When asked about the Indiana Religious Freedom Law and other laws similar to it, Bush responded, “The answer to this is if someone walks into a flower shop and says I’d like to buy a flower you shouldn’t be able to discriminate against them because they are gay.”
He added, “But if you’re asking someone to participate in a religious ceremony or a marriage they should have the right of conscious to be able to say I love you but I can’t do it because it goes against my religious teachings.”
Bush was also asked about the shrinking economy and growing government several times by voters.
“We’ve got an incredibly talented workforce. We are the most innovative country in the world. We are by leap years ahead of everybody else in terms of our creativity — our ability to collaborate together,” Bush told his supporters.
“Most of the great inventions at least come from the United States. We have these things going for us. We don’t have borders that threaten our national security. We have the Pacific Ocean — the Atlantic Ocean,” he added. “We have problems on the southern border for sure but nothing compared to many other places. We have abundant resources in every other way.”
This is Bush’s first trip to the Granite State as a declared candidate, but he is familiar with certain faces. One is an individual he called out for who attends such town hall type events frequently.
“I’m looking for the guy that had the immigration question every time I come. Where is he? He’s not here today?” the former governor asked.
Another attendee, a military veteran, asked if Bush ever served in the armed forces. Bush explained he never served, but that his son, George Prescott Bush, served in the Naval Reserve as an intelligence officer and his father George H.W. Bush was a WWII fighter pilot. Bush then went on to discuss how he would reform the current Veterans Administration.
Lorraine Butler, a 59-year old special needs advocate has been brain damaged most of her life, expressed to the town hall crowd, “Years ago doctors told my mother to put me away, but she said no. Today, I am a resident of New Hampshire. I like to help people who are special needs children. If they go to school they should be able to hold jobs.”
The crowd clapped loudly as Bush smiled and walked over to Butler and hugged her.
Bush responded to Butler’s brief story with a story of his own.
“I got elected in 1998 as governor. My first week in office in January of 1999 I had to go to a federal court,” he said.
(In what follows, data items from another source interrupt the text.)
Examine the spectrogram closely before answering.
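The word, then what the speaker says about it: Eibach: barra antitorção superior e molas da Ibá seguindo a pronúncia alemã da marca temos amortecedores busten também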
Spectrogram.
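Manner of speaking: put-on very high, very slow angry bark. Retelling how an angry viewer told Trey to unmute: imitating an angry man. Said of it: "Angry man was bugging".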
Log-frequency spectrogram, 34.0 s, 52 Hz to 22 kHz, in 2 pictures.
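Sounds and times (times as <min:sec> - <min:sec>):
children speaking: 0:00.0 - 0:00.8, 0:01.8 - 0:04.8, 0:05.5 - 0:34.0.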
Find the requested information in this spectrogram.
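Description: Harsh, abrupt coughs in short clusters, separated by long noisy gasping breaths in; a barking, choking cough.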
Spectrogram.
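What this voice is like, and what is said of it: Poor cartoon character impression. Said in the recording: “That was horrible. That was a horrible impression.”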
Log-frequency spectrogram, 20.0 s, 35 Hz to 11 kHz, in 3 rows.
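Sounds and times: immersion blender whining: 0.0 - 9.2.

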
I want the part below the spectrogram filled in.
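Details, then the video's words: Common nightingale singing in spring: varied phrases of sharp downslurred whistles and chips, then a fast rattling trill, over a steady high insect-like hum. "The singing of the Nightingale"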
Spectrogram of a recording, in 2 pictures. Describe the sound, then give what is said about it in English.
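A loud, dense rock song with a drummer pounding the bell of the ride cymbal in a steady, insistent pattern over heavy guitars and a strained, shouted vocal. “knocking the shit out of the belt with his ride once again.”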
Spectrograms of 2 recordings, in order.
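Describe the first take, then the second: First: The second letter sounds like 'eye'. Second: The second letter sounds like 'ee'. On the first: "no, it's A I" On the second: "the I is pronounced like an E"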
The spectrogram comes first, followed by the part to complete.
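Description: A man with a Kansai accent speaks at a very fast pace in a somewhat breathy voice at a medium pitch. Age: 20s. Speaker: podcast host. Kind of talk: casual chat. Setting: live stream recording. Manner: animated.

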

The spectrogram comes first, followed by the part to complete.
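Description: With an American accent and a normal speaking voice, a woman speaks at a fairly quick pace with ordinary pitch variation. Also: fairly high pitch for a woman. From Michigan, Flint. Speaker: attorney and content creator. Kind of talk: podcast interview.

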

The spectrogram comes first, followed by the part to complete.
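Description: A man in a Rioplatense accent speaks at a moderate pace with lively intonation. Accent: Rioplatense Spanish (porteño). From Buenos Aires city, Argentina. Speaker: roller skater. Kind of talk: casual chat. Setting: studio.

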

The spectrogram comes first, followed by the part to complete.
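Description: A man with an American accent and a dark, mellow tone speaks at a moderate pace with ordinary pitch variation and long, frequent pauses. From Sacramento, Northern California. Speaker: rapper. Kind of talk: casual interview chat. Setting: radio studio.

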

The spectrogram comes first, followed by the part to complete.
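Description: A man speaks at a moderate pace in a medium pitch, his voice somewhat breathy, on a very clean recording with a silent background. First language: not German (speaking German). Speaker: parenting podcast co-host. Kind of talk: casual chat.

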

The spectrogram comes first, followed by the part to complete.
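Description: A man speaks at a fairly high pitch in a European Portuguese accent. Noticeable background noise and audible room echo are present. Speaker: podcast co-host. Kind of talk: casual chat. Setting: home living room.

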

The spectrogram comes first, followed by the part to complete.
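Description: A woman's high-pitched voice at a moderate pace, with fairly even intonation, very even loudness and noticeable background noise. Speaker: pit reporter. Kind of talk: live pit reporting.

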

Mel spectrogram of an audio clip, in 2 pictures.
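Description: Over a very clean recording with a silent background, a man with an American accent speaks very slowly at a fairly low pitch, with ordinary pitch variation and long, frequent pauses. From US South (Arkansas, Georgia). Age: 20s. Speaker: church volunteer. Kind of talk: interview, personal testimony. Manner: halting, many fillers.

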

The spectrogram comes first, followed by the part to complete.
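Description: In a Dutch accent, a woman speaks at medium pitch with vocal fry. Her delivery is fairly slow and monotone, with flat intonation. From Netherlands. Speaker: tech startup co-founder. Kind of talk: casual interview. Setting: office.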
He went further, “I was summoned to a judge because the programs for the developmentally disabled in the state of Florida was going to be taken over by this judge. It was my first week and I was saying, ‘Give me a break man I haven’t even gotten here and you’re already doing this.’”
Bush eventually convinced the judge to allow him to urge the state legislature to fund the what he described as the “broken” to help them lead more independent lives.
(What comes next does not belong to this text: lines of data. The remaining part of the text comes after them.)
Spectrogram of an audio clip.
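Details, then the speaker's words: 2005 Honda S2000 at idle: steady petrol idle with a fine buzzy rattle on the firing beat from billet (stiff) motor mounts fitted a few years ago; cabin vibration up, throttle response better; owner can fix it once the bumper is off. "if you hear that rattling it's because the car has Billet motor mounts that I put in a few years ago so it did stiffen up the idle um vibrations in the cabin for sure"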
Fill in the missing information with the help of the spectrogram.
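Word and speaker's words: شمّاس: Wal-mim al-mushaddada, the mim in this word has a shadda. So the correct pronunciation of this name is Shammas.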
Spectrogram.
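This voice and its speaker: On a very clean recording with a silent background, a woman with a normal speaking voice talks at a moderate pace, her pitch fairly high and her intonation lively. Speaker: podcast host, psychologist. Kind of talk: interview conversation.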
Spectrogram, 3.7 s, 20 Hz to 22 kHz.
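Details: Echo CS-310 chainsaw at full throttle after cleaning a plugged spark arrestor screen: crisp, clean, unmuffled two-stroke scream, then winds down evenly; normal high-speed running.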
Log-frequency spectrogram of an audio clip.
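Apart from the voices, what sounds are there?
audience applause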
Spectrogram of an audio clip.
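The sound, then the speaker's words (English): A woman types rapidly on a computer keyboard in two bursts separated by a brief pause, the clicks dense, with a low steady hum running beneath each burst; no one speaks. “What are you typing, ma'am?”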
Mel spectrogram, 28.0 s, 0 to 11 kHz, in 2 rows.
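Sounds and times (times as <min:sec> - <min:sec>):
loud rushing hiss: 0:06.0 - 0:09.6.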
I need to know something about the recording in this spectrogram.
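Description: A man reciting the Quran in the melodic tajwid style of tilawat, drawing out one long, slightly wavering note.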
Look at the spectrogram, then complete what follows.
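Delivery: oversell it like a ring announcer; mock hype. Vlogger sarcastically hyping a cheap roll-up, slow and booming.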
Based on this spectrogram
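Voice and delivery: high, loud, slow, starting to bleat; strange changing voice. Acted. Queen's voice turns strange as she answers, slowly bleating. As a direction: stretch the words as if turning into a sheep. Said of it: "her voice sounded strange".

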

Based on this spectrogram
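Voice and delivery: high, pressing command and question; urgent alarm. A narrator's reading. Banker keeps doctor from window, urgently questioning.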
“We were institutionalizing people rather than empowering them to be able to live lives of dignity and purpose. And my moral code suggests that the most vulnerable in our society — to start with the unborn but it doesn’t just stop there. It goes all the way to the end of life. We should be respectful of life. Life is a gift from God. Defining who’s better and who’s worse it’s not part of my architecture. And I think it’s important for conservatives to have this belief.”
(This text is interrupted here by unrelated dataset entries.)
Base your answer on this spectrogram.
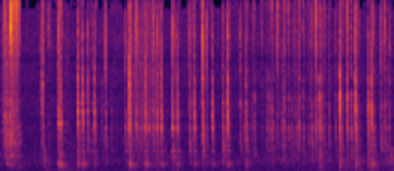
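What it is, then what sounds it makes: Cast-iron garden chair. Fingertips and nails tap and scratch along the frame and pierced decorative panels of an ornate white-painted cast-iron garden chair with an openwork back and seat, standing outdoors among ferns. Quick, light, dry ticks and short scratches follow one another rapidly, each dying away almost at once, over a steady low hum.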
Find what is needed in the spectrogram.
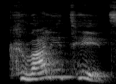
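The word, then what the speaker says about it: Qualität: cool like quality quality when writing coup you also have to write an ooh after it that's always the rule but you pronounce it a bit different you pronounce it like a k and a w so Quality quality next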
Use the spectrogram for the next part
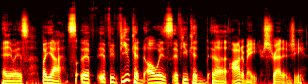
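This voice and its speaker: A man's voice: on the low side, expressive, a little slow, no echo, clean studio sound. A man with a blocked, congested nose after nose surgery, sounding sick as he chats casually while hosting a livestream. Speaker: day trading livestream host.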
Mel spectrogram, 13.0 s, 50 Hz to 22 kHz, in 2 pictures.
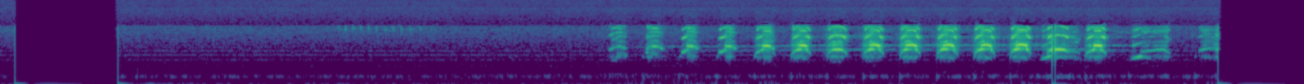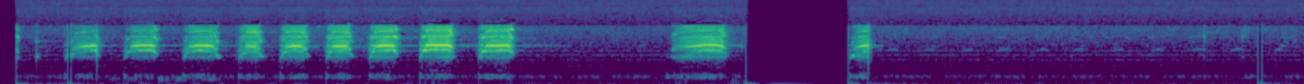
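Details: Osprey at the Loch Arkaig nest in misty early light around 05:22 on 13 August 2020, female waiting for a brown trout delivery from the male, giving bursts of shrill, whistled chirping notes, about two per second in runs of several.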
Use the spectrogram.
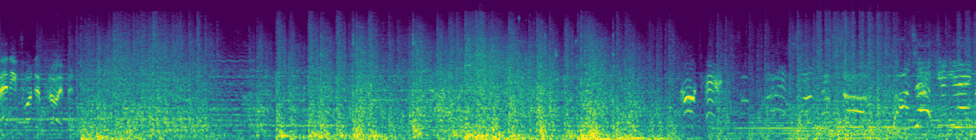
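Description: Infantry gunfire fills a video game battle in a dense, continuous stream of rifle and machine-gun shots mixed with explosions and game effects, steady and loud throughout.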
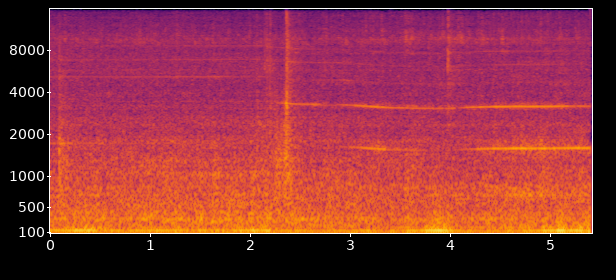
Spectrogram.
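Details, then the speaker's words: 1988 Ford F350, 460 big block, idling after upgrade from externally regulated alternator to a 200 amp one-wire alternator; power windows run with a steady even motor hum, engine not sagging, voltmeter unchanged: normal window operation and charging. "Didn't even change the voltmeter volts. Let's see if it does anything when I hit the windows."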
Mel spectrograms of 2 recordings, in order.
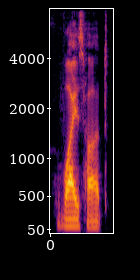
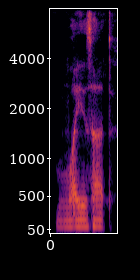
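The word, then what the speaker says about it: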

Bush then said, “It’s not correct for a federal judge to take over anything, but he was right about how broken it was. We needed to fund this program. And we took one of the worst programs for the developmentally disabled and made it a model for the country. We deinstitutionalized care. We created possibilities for people to have a major contribution to make in society.”
Bush was in the Florida governor’s mansion during the Terri Schiavo controversy. Schiavo was in a persistent vegetative state and became the center of a family dispute as to whether her feeding tube should be removed. Bush signed a law, known as Terri’s Law, that would allow him to intervene to keep her alive. The law was later found unconstitutional by the court system.